_Try it_
Copy every entry below verbatim, except for images.

_Items from a dataset_
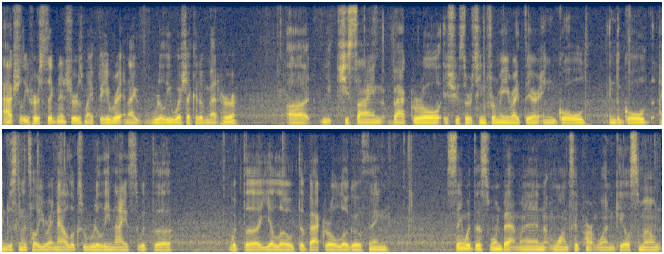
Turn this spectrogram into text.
actually, her signature is my favorite, and I really wish I could have met her. Uh, we, she signed Batgirl issue 13 for me right there in gold. In the gold, I'm just gonna tell you right now, looks really nice with the with the yellow, the Batgirl logo thing. Same with this one, Batman Wanted Part 1, Gail Simone.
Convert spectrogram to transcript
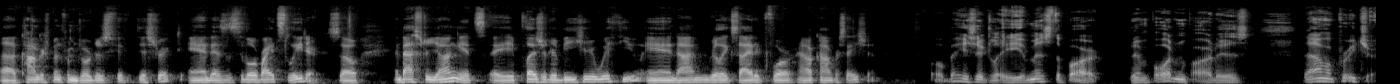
uh, congressman from Georgia's fifth district, and as a civil rights leader. So, Ambassador Young, it's a pleasure to be here with you, and I'm really excited for our conversation. Well, basically, you missed the part. The important part is that I'm a preacher.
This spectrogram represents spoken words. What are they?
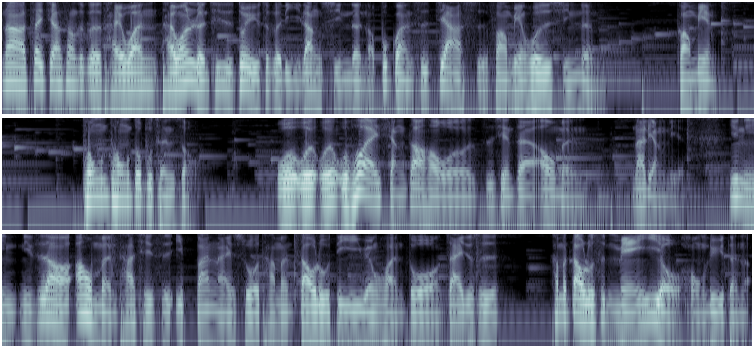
那再加上这个台湾台湾人，其实对于这个礼让行人哦，不管是驾驶方面或者是行人方面，通通都不成熟。我我我我后来想到哈，我之前在澳门那两年，因为你你知道，澳门它其实一般来说，他们道路第一圆环多，再就是他们道路是没有红绿灯的，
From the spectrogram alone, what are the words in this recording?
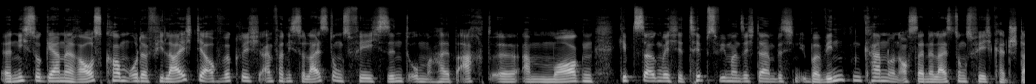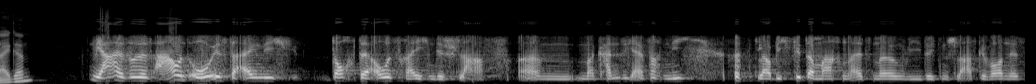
äh, nicht so gerne rauskommen oder vielleicht ja auch wirklich einfach nicht so leistungsfähig sind um halb acht äh, am Morgen? Gibt es da irgendwelche Tipps, wie man sich da ein bisschen überwinden kann und auch seine Leistungsfähigkeit steigern? Ja, also das A und O ist da eigentlich doch der ausreichende Schlaf. Ähm, man kann sich einfach nicht, glaube ich, fitter machen, als man irgendwie durch den Schlaf geworden ist.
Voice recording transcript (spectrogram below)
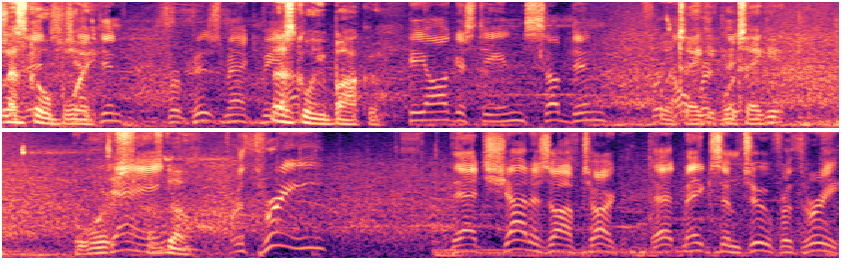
Let's go, boy. Let's go. Ibaka. Augustine subbed in for We'll take it. We'll take it. Works. Let's go. For three. That shot is off target. That makes him two for three.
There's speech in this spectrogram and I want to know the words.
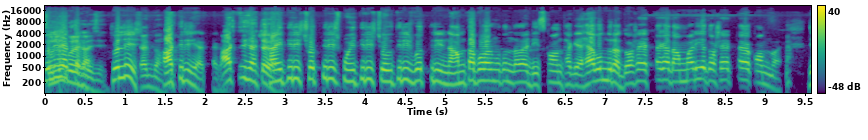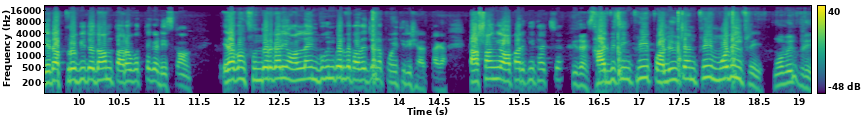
চল্লিশ চল্লিশ হাজার টাকা। চল্লিশ? একদম। আটত্রিশ হাজার টাকা। আটত্রিশ হাজার টাকা। সাঁত্রিশ ছত্রিশ পঁয়ত্রিশ চৌত্রিশ বত্রিশ নামতা পড়ার মতন দাদা ডিসকাউন্ট থাকে। হ্যাঁ বন্ধুরা দশ হাজার টাকা দাম বাড়িয়ে দশ হাজার টাকা কম নয়। যেটা প্রকৃত দাম তার উপর থেকে ডিসকাউন্ট এরকম সুন্দর গাড়ি অনলাইন বুকিং করবে তাদের জন্য পঁয়ত্রিশ হাজার টাকা। তার সঙ্গে অফার কি থাকছে? Servicing free pollution free mobil free mobil free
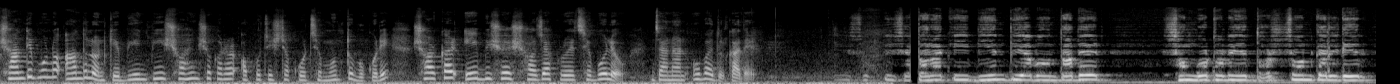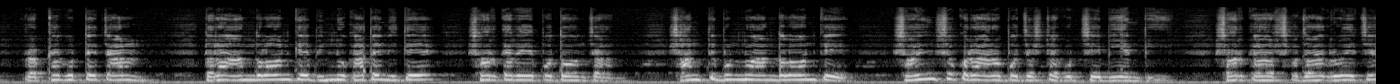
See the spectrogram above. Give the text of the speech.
শান্তিপূর্ণ আন্দোলনকে বিএনপি সহিংস করার অপচেষ্টা করছে মন্তব্য করে সরকার এ বিষয়ে সজাগ রয়েছে বলেও জানান ওবায়দুল কাদের। তারা কি বিএনপি এবং তাদের সংগঠনের ধর্ষণকারীদের রক্ষা করতে চান? তারা আন্দোলনকে ভিন্ন খাতে নিতে সরকারের পতন চান। শান্তিপূর্ণ আন্দোলনকে সহিংস করার অপচেষ্টা করছে বিএনপি। সরকার সজাগ রয়েছে।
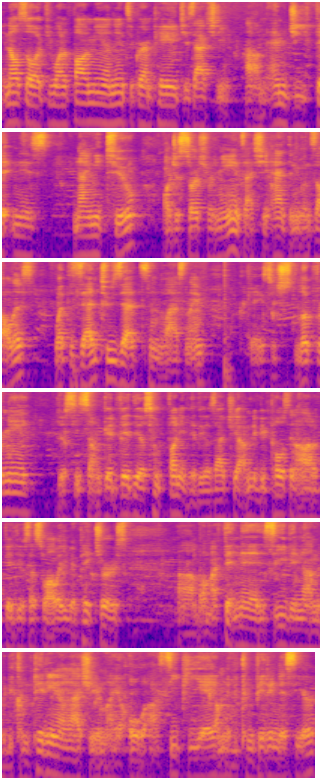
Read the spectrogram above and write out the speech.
And also, if you want to follow me on Instagram page, it's actually um, MG Fitness 92 or just search for me. It's actually Anthony Gonzalez with the Z, two Z's in the last name. Okay, so just look for me. You'll see some good videos, some funny videos. Actually, I'm gonna be posting a lot of videos as well, even pictures um, about my fitness. Even I'm gonna be competing on actually in my old uh, CPA. I'm gonna be competing this year.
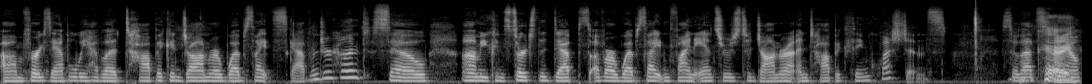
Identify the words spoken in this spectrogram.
um, for example, we have a topic and genre website scavenger hunt. So um, you can search the depths of our website and find answers to genre and topic theme questions. So that's Okay. you know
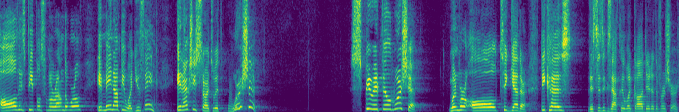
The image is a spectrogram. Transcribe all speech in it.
all his peoples from around the world? It may not be what you think. It actually starts with worship. Spirit filled worship when we're all together. Because this is exactly what God did at the first church.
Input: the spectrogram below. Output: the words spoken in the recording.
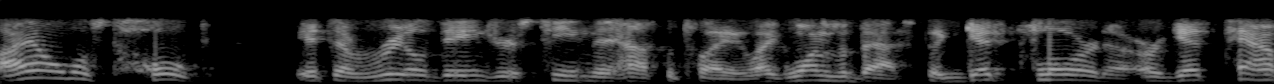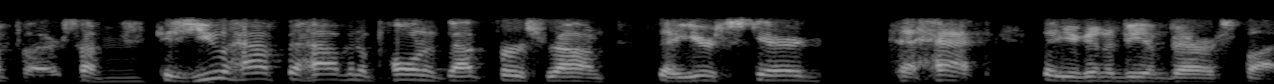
I almost hope it's a real dangerous team they have to play, like one of the best. To get Florida or get Tampa or something, because you have to have an opponent that first round that you're scared to heck that you're going to be embarrassed by.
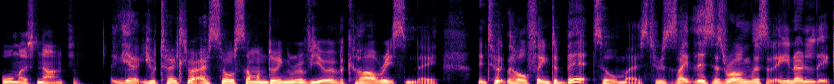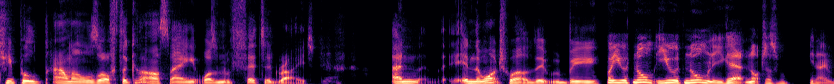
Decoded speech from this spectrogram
almost none. Yeah, you're totally right. I saw someone doing a review of a car recently. He took the whole thing to bits almost. He was like, "This is wrong." This, you know, literally pulled panels off the car saying it wasn't fitted right. And in the watch world, it would be Well, you would norm- you would normally get not just you know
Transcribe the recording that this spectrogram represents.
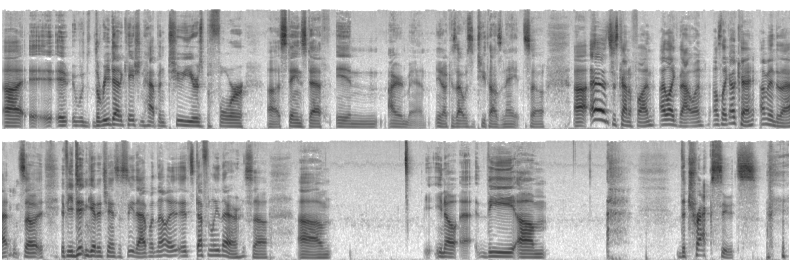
uh, it, it, the rededication happened two years before uh, Stane's death in Iron Man. You know, because that was in 2008. So uh, eh, it's just kind of fun. I like that one. I was like, okay, I'm into that. So if you didn't get a chance to see that, but no, it, it's definitely there. So. Um, you know uh, the um, the track suits.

_Answer to the exercise_
Turn this spectrogram into text.
actually, her signature is my favorite, and I really wish I could have met her. Uh, we, she signed Batgirl issue 13 for me right there in gold. In the gold, I'm just gonna tell you right now, looks really nice with the with the yellow, the Batgirl logo thing. Same with this one, Batman Wanted Part 1, Gail Simone.
Convert spectrogram to transcript
uh, congressman from Georgia's fifth district, and as a civil rights leader. So, Ambassador Young, it's a pleasure to be here with you, and I'm really excited for our conversation. Well, basically, you missed the part. The important part is that I'm a preacher.
This spectrogram represents spoken words. What are they?
那再加上这个台湾台湾人，其实对于这个礼让行人哦，不管是驾驶方面或者是行人方面，通通都不成熟。我我我我后来想到哈，我之前在澳门那两年，因为你你知道，澳门它其实一般来说，他们道路第一圆环多，再就是他们道路是没有红绿灯的，
From the spectrogram alone, what are the words in this recording?
äh, nicht so gerne rauskommen oder vielleicht ja auch wirklich einfach nicht so leistungsfähig sind um halb acht äh, am Morgen? Gibt es da irgendwelche Tipps, wie man sich da ein bisschen überwinden kann und auch seine Leistungsfähigkeit steigern? Ja, also das A und O ist da eigentlich doch der ausreichende Schlaf. Ähm, man kann sich einfach nicht, glaube ich, fitter machen, als man irgendwie durch den Schlaf geworden ist.
Voice recording transcript (spectrogram below)
Let's go, boy. Let's go. Ibaka. Augustine subbed in for We'll take it. We'll take it. Works. Let's go. For three. That shot is off target. That makes him two for three.
There's speech in this spectrogram and I want to know the words.
চল্লিশ চল্লিশ হাজার টাকা। চল্লিশ? একদম। আটত্রিশ হাজার টাকা। আটত্রিশ হাজার টাকা। সাঁত্রিশ ছত্রিশ পঁয়ত্রিশ চৌত্রিশ বত্রিশ নামতা পড়ার মতন দাদা ডিসকাউন্ট থাকে। হ্যাঁ বন্ধুরা দশ হাজার টাকা দাম বাড়িয়ে দশ হাজার টাকা কম নয়। যেটা প্রকৃত দাম তার উপর থেকে ডিসকাউন্ট এরকম সুন্দর গাড়ি অনলাইন বুকিং করবে তাদের জন্য পঁয়ত্রিশ হাজার টাকা। তার সঙ্গে অফার কি থাকছে? Servicing free pollution free mobil free mobil free
See the spectrogram above. Give the text of the speech.
শান্তিপূর্ণ আন্দোলনকে বিএনপি সহিংস করার অপচেষ্টা করছে মন্তব্য করে সরকার এ বিষয়ে সজাগ রয়েছে বলেও জানান ওবায়দুল কাদের। তারা কি বিএনপি এবং তাদের সংগঠনের ধর্ষণকারীদের রক্ষা করতে চান? তারা আন্দোলনকে ভিন্ন খাতে নিতে সরকারের পতন চান। শান্তিপূর্ণ আন্দোলনকে সহিংস করার অপচেষ্টা করছে বিএনপি। সরকার সজাগ রয়েছে।
Read the spectrogram above and write out the speech.
And also, if you want to follow me on Instagram page, it's actually um, MG Fitness 92 or just search for me. It's actually Anthony Gonzalez with the Z, two Z's in the last name. Okay, so just look for me. You'll see some good videos, some funny videos. Actually, I'm gonna be posting a lot of videos as well, even pictures um, about my fitness. Even I'm gonna be competing on actually in my old uh, CPA. I'm gonna be competing this year.
Identify the words spoken in this spectrogram.
um, for example, we have a topic and genre website scavenger hunt. So um, you can search the depths of our website and find answers to genre and topic theme questions. So that's Okay. you know
The image is a spectrogram. Transcribe all speech in it.
all his peoples from around the world? It may not be what you think. It actually starts with worship. Spirit filled worship when we're all together. Because this is exactly what God did at the first church.
Input: the spectrogram below. Output: the words spoken in the recording.
I almost hope it's a real dangerous team they have to play, like one of the best. To get Florida or get Tampa or something, because you have to have an opponent that first round that you're scared to heck that you're going to be embarrassed by.
Decoded speech from this spectrogram
almost none. Yeah, you're totally right. I saw someone doing a review of a car recently. He took the whole thing to bits almost. He was like, "This is wrong." This, you know, literally pulled panels off the car saying it wasn't fitted right. And in the watch world, it would be Well, you would norm- you would normally get not just you know
Transcribe the recording that this spectrogram represents.
uh, it, it, the rededication happened two years before uh, Stane's death in Iron Man. You know, because that was in 2008. So uh, eh, it's just kind of fun. I like that one. I was like, okay, I'm into that. So if you didn't get a chance to see that, but no, it, it's definitely there. So. Um, you know uh, the um, the track suits.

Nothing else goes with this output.